--- Material provided ---
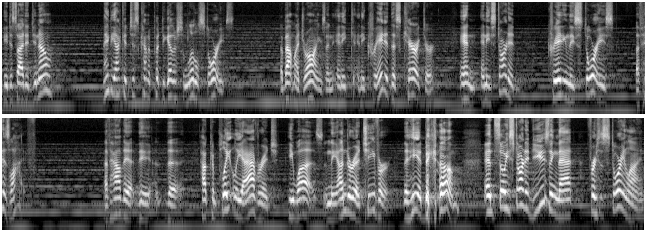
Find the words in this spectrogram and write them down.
he decided, you know, maybe I could just kind of put together some little stories about my drawings. And, and, he, and he created this character, and, and he started creating these stories of his life, of how the, the, the how completely average he was and the underachiever that he had become. And so he started using that for his storyline.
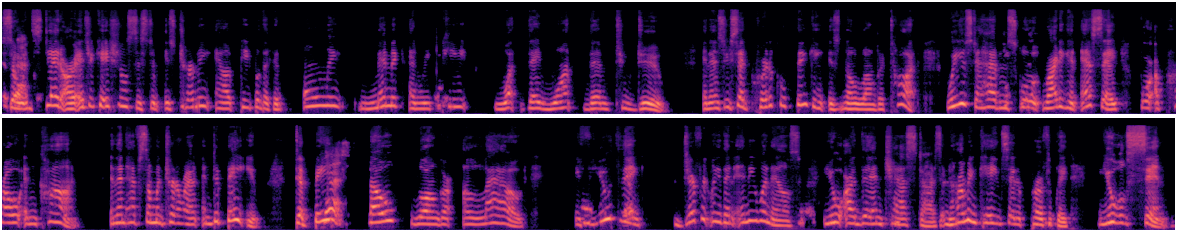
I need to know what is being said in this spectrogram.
Exactly. So instead, our educational system is turning out people that can only mimic and repeat what they want them to do. And as you said, critical thinking is no longer taught. We used to have in school writing an essay for a pro and con, and then have someone turn around and debate you. Debate yes. is no longer allowed. If you think differently than anyone else, you are then chastised. And Herman Cain said it perfectly you will sin.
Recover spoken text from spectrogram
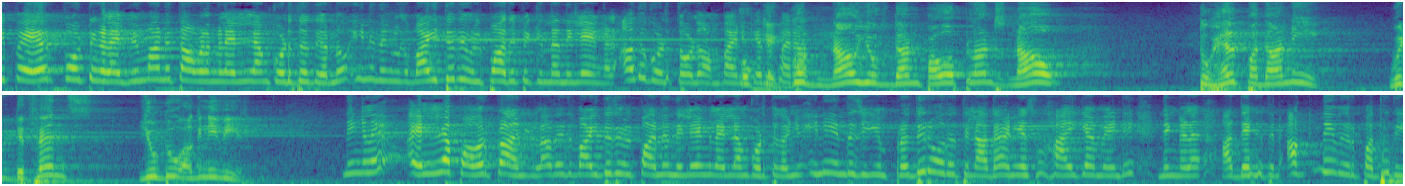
power എയർപോർട്ടുകളിൽ ഇപ്പൊ എല്ലാം വിമാനത്താവളങ്ങളെല്ലാം കൊടുത്തു തീർന്നു ഇനി നിങ്ങൾക്ക് വൈദ്യുതി ഉൽപ്പാദിപ്പിക്കുന്ന നിലയങ്ങൾ അത് കൊടുത്തോളൂ അംബാനിക്ക്. Now you've done power plants. Now, to help Adani with defense, you do Agniveer. നിങ്ങൾ എല്ലാ പവർ പ്ലാന്റുകളും അതായത് വൈദ്യുതി ഉൽപ്പാദന നിലയങ്ങളെല്ലാം കൊടുത്തു കഴിഞ്ഞു ഇനി എന്ത് ചെയ്യും പ്രതിരോധത്തിൽ അദാനിയെ സഹായിക്കാൻ വേണ്ടി നിങ്ങൾ അദ്ദേഹത്തിന് അഗ്നിവീർ പദ്ധതി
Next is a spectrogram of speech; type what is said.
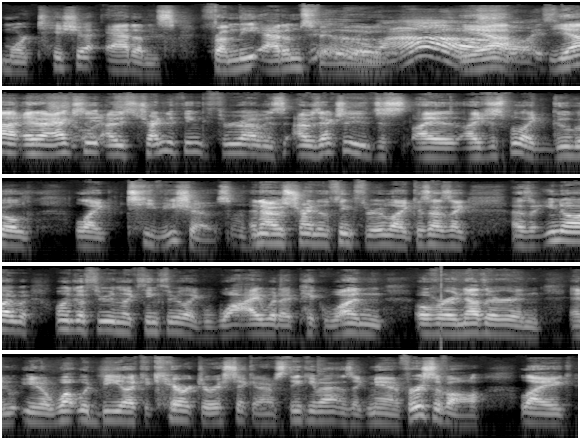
Morticia Addams from the Addams family. Ew. Wow. Yeah, yeah, and I actually I was trying to think through. I was I was actually just I I just like Googled like TV shows, and I was trying to think through like because I was like I was like you know I want to go through and like think through like why would I pick one over another, and and you know what would be like a characteristic, and I was thinking about it. I was like man, first of all, like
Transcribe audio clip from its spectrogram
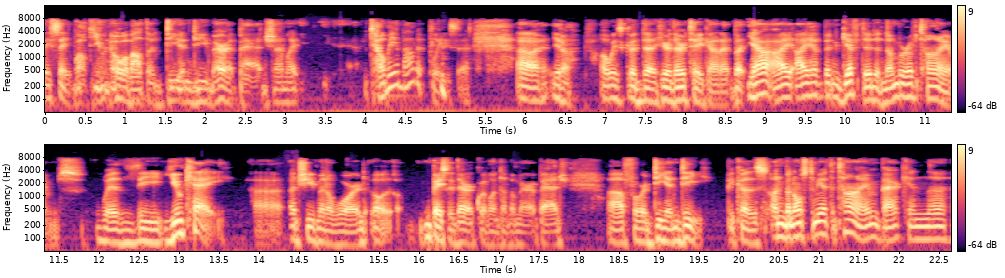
they say, "Well, do you know about the D and D merit badge?" And I'm like, "Tell me about it, please." uh, you know, always good to hear their take on it. But yeah, I, I have been gifted a number of times with the UK uh, Achievement Award, basically their equivalent of a merit badge, uh, for D and D because unbeknownst to me at the time, back in the,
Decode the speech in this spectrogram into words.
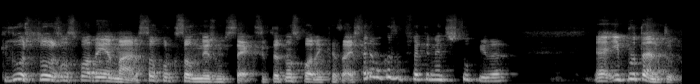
que duas pessoas não se podem amar só porque são do mesmo sexo e, portanto, não se podem casar, isto era uma coisa perfeitamente estúpida. Eh, e, portanto,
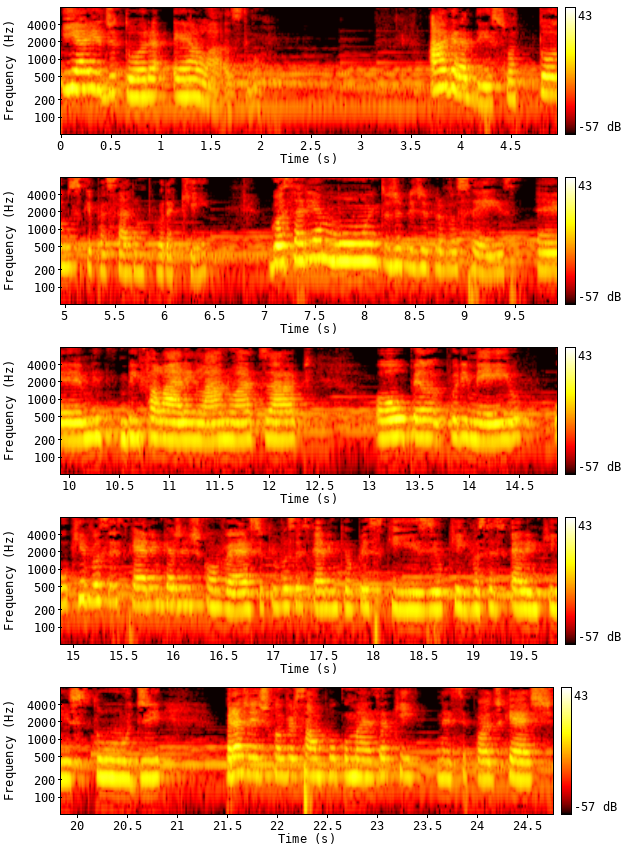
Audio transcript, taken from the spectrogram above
e a editora é a Laszlo. Agradeço a todos que passaram por aqui. Gostaria muito de pedir para vocês é, me, me, falarem lá no WhatsApp ou por, por e-mail o que vocês querem que a gente converse, o que vocês querem que eu pesquise, o que vocês querem que estude, para a gente conversar um pouco mais aqui nesse podcast.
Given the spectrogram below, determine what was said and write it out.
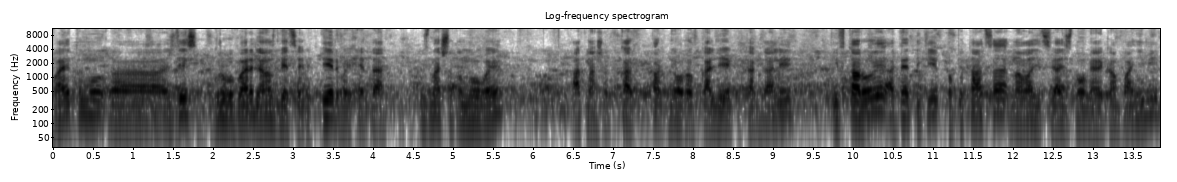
Поэтому э, здесь, грубо говоря, для нас две цели. Первый – это узнать что-то новое от наших партнеров, коллег и так далее. И второе, опять-таки, попытаться наладить связи с новыми авиакомпаниями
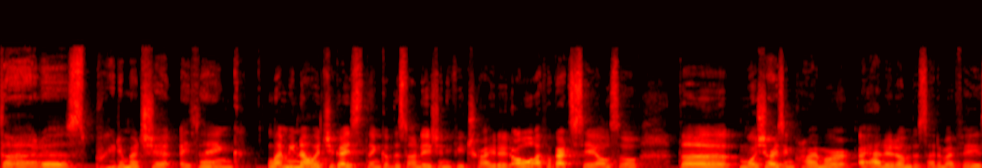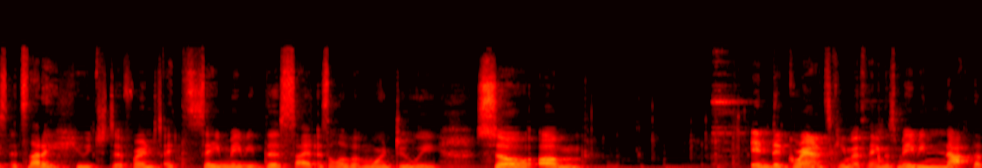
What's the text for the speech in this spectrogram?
that is pretty much it, I think. Let me know what you guys think of this foundation if you tried it. Oh, I forgot to say also, the moisturizing primer, I had it on the side of my face. It's not a huge difference. I'd say maybe this side is a little bit more dewy. So, um, in the grand scheme of things, maybe not the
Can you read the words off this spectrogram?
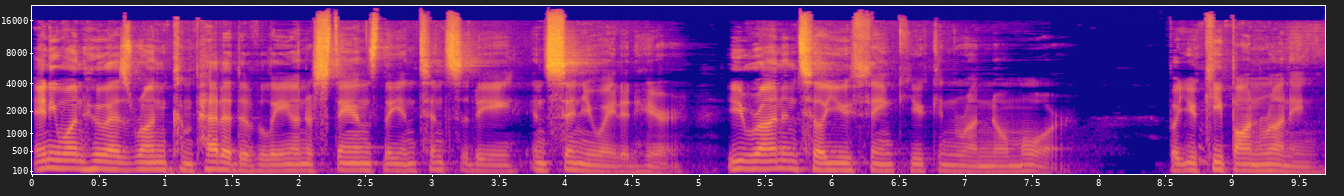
Anyone who has run competitively understands the intensity insinuated here. You run until you think you can run no more, but you keep on running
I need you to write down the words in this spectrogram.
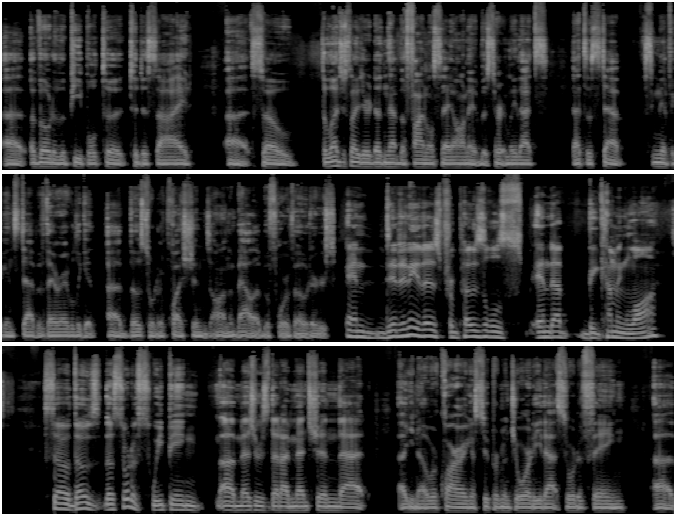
uh, a vote of the people to to decide. so the legislature doesn't have the final say on it, but certainly that's that's a step, significant step, if they were able to get uh, those sort of questions on the ballot before voters. And did any of those proposals end up becoming law? So those those sort of sweeping uh, measures that I mentioned, that uh, you know, requiring a supermajority, that sort of thing, uh,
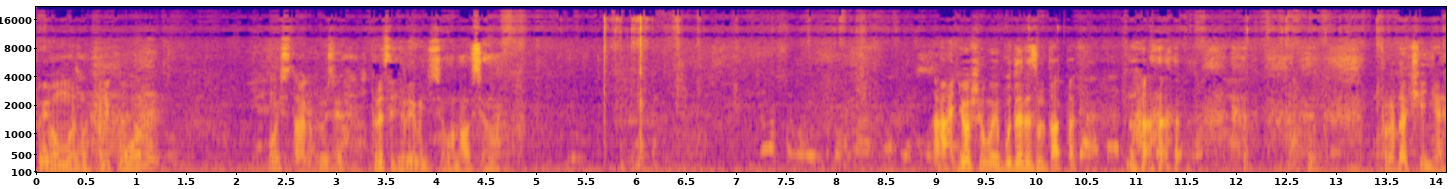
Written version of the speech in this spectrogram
То його можна полікувати. Ось так, друзі. 30 гривень всього-навсього. А, дешево і буде результат, так? Да. Продавчиня.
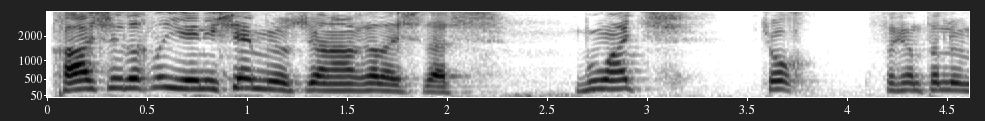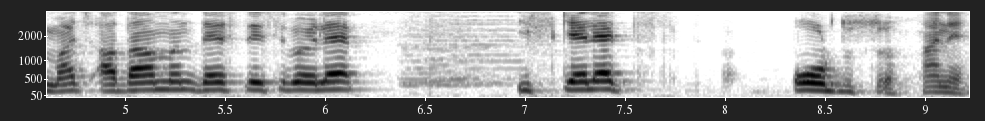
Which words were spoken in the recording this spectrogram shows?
Karşılıklı yenişemiyoruz an arkadaşlar. Bu maç çok sıkıntılı bir maç. Adamın destesi böyle iskelet ordusu. Hani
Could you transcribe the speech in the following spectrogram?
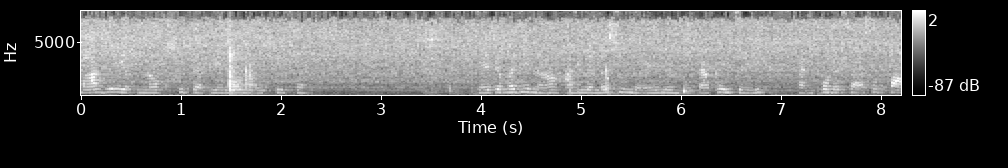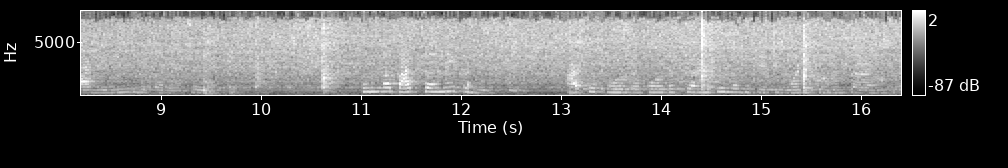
माझं एक नख सुद्धा गेलं माहिती का त्याच्यामध्ये ना आलं लसूण दळलेलं ते टाकायचं आहे आणि थोडंसं असं पाणी करायचं आहे. पूर्ण पातळ नाही करायचं. असं कोरडं कोरडं करायचं म्हणजे त्याची वडी करून तळायची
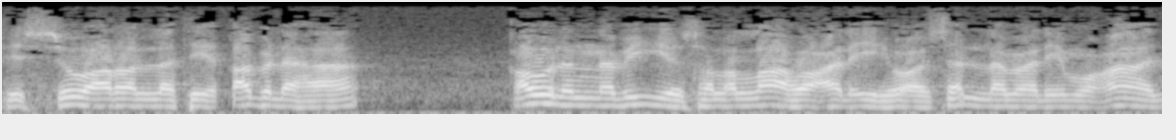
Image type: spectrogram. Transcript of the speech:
في السور التي قبلها قول النبي صلى الله عليه وسلم لمعاذ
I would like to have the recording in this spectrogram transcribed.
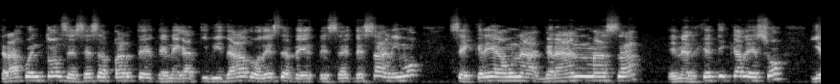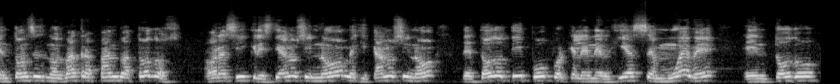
trajo entonces esa parte de negatividad o de ese, de, de desánimo, se crea una gran masa energética de eso y entonces nos va atrapando a todos ahora sí, cristianos y no, mexicanos y no, de todo tipo, porque la energía se mueve en todo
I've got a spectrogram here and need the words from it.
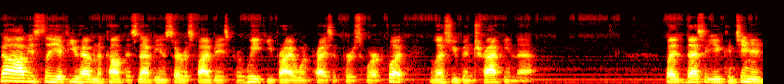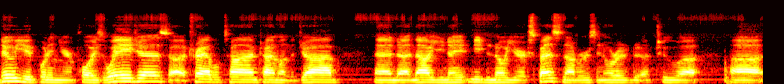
Now, obviously, if you have an account that's not being serviced five days per week, you probably wouldn't price it per square foot unless you've been tracking that. But that's what you continue to do. You put in your employees' wages, uh, travel time, time on the job, and uh, now you need to know your expense numbers in order to, to uh, uh,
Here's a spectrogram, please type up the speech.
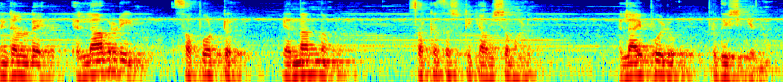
നിങ്ങളുടെ എല്ലാവരുടെയും സപ്പോർട്ട് എന്നെന്നും സർഗസൃഷ്ടിക്ക് ആവശ്യമാണ്. എല്ലായ്പ്പോഴും പ്രതീക്ഷിക്കുന്നു.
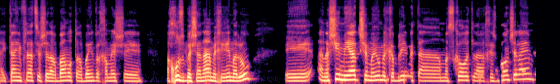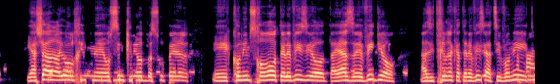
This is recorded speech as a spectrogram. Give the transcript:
הייתה אינפלציה של 445 אחוז בשנה, המחירים עלו. אה, אנשים מיד כשהם היו מקבלים את המשכורת לחשבון שלהם, ישר היו הולכים, אה, עושים קניות בסופר, אה, קונים סחורות, טלוויזיות, היה איזה וידאו, אז התחיל רק הטלוויזיה הצבעונית, נכון.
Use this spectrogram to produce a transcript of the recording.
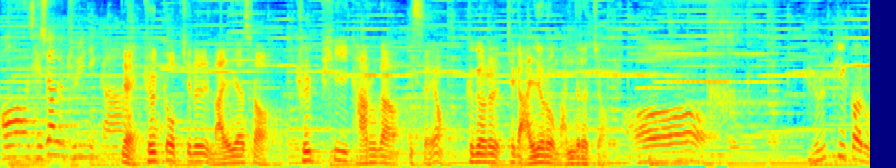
어, 제주하면 귤이니까. 네, 귤 껍질을 말려서 귤피 가루가 있어요. 그거를 제가 알료로 만들었죠. 아, 귤피 가루로.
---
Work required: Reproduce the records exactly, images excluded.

Result of this task:
Find the words in this spectrogram and write them down.
he decided, you know, maybe I could just kind of put together some little stories about my drawings. And, and, he, and he created this character, and, and he started creating these stories of his life, of how the, the, the how completely average he was and the underachiever that he had become. And so he started using that for his storyline.
I need to know what is being said in this spectrogram.
Exactly. So instead, our educational system is turning out people that can only mimic and repeat what they want them to do. And as you said, critical thinking is no longer taught. We used to have in school writing an essay for a pro and con, and then have someone turn around and debate you. Debate yes. is no longer allowed. If you think differently than anyone else, you are then chastised. And Herman Cain said it perfectly you will sin.
Recover spoken text from spectrogram
power എയർപോർട്ടുകളിൽ ഇപ്പൊ എല്ലാം വിമാനത്താവളങ്ങളെല്ലാം കൊടുത്തു തീർന്നു ഇനി നിങ്ങൾക്ക് വൈദ്യുതി ഉൽപ്പാദിപ്പിക്കുന്ന നിലയങ്ങൾ അത് കൊടുത്തോളൂ അംബാനിക്ക്. Now you've done power plants. Now, to help Adani with defense, you do Agniveer. നിങ്ങൾ എല്ലാ പവർ പ്ലാന്റുകളും അതായത് വൈദ്യുതി ഉൽപ്പാദന നിലയങ്ങളെല്ലാം കൊടുത്തു കഴിഞ്ഞു ഇനി എന്ത് ചെയ്യും പ്രതിരോധത്തിൽ അദാനിയെ സഹായിക്കാൻ വേണ്ടി നിങ്ങൾ അദ്ദേഹത്തിന് അഗ്നിവീർ പദ്ധതി
Next is a spectrogram of speech; type what is said.
Morticia Addams from the Addams family. Ew. Wow. Yeah, yeah, and I actually I was trying to think through. I was I was actually just I I just like Googled like TV shows, and I was trying to think through like because I was like I was like you know I want to go through and like think through like why would I pick one over another, and and you know what would be like a characteristic, and I was thinking about it. I was like man, first of all, like
Transcribe audio clip from its spectrogram
they say, "Well, do you know about the D and D merit badge?" And I'm like, "Tell me about it, please." uh, you know, always good to hear their take on it. But yeah, I, I have been gifted a number of times with the UK uh, Achievement Award, basically their equivalent of a merit badge, uh, for D and D because unbeknownst to me at the time, back in the,
Decode the speech in this spectrogram into words.
que duas pessoas não se podem amar só porque são do mesmo sexo e, portanto, não se podem casar, isto era uma coisa perfeitamente estúpida. Eh, e, portanto,
Audio transcript, taken from the spectrogram above
e a editora é a Laszlo. Agradeço a todos que passaram por aqui. Gostaria muito de pedir para vocês é, me, me, falarem lá no WhatsApp ou por, por e-mail o que vocês querem que a gente converse, o que vocês querem que eu pesquise, o que vocês querem que estude, para a gente conversar um pouco mais aqui nesse podcast.
Given the spectrogram below, determine what was said and write it out.
Поэтому э, здесь, грубо говоря, для нас две цели. Первый – это узнать что-то новое от наших партнеров, коллег и так далее. И второе, опять-таки, попытаться наладить связи с новыми авиакомпаниями
What's the text for the speech in this spectrogram?
that is pretty much it, I think. Let me know what you guys think of this foundation if you tried it. Oh, I forgot to say also, the moisturizing primer, I had it on the side of my face. It's not a huge difference. I'd say maybe this side is a little bit more dewy. So, um, in the grand scheme of things, maybe not the
Can you read the words off this spectrogram?
Anyone who has run competitively understands the intensity insinuated here. You run until you think you can run no more, but you keep on running
I need you to write down the words in this spectrogram.
uh, a vote of the people to to decide. so the legislature doesn't have the final say on it, but certainly that's that's a step, significant step, if they were able to get uh, those sort of questions on the ballot before voters. And did any of those proposals end up becoming law? So those those sort of sweeping uh, measures that I mentioned, that uh, you know, requiring a supermajority, that sort of thing, uh,
Written version of the speech in this spectrogram
То його можна полікувати. Ось так, друзі. 30 гривень всього-навсього. А, дешево і буде результат, так? Да. Продавчиня.
Which words were spoken in the recording this spectrogram shows?
Karşılıklı yenişemiyoruz an arkadaşlar. Bu maç çok sıkıntılı bir maç. Adamın destesi böyle iskelet ordusu. Hani
Could you transcribe the speech in the following spectrogram?
माझं एक नख सुद्धा गेलं माहिती का त्याच्यामध्ये ना आलं लसूण दळलेलं ते टाकायचं आहे आणि थोडंसं असं पाणी करायचं आहे. पूर्ण पातळ नाही करायचं. असं कोरडं कोरडं करायचं म्हणजे त्याची वडी करून तळायची
Image type: spectrogram. Transcript of the speech:
في السور التي قبلها قول النبي صلى الله عليه وسلم لمعاذ
I would like to have the recording in this spectrogram transcribed.
trajo entonces esa parte de negatividad o de ese, de, de desánimo, se crea una gran masa energética de eso y entonces nos va atrapando a todos ahora sí, cristianos y no, mexicanos y no, de todo tipo, porque la energía se mueve en todo
I've got a spectrogram here and need the words from it.
Now, obviously, if you have an account that's not being serviced five days per week, you probably wouldn't price it per square foot unless you've been tracking that. But that's what you continue to do. You put in your employees' wages, uh, travel time, time on the job, and uh, now you need to know your expense numbers in order to, to uh, uh,
Here's a spectrogram, please type up the speech.
നിങ്ങളുടെ എല്ലാവരുടെയും സപ്പോർട്ട് എന്നെന്നും സർഗസൃഷ്ടിക്ക് ആവശ്യമാണ്. എല്ലായ്പ്പോഴും പ്രതീക്ഷിക്കുന്നു.
This is recorded speech as a spectrogram. Give the transcript:
הייתה אינפלציה של 445 אחוז בשנה, המחירים עלו. אה, אנשים מיד כשהם היו מקבלים את המשכורת לחשבון שלהם, ישר היו הולכים, אה, עושים קניות בסופר, אה, קונים סחורות, טלוויזיות, היה איזה וידאו, אז התחיל רק הטלוויזיה הצבעונית, נכון.
Use this spectrogram to produce a transcript of the recording.
어, 제주하면 귤이니까. 네, 귤 껍질을 말려서 귤피 가루가 있어요. 그거를 제가 알료로 만들었죠. 아, 귤피 가루로.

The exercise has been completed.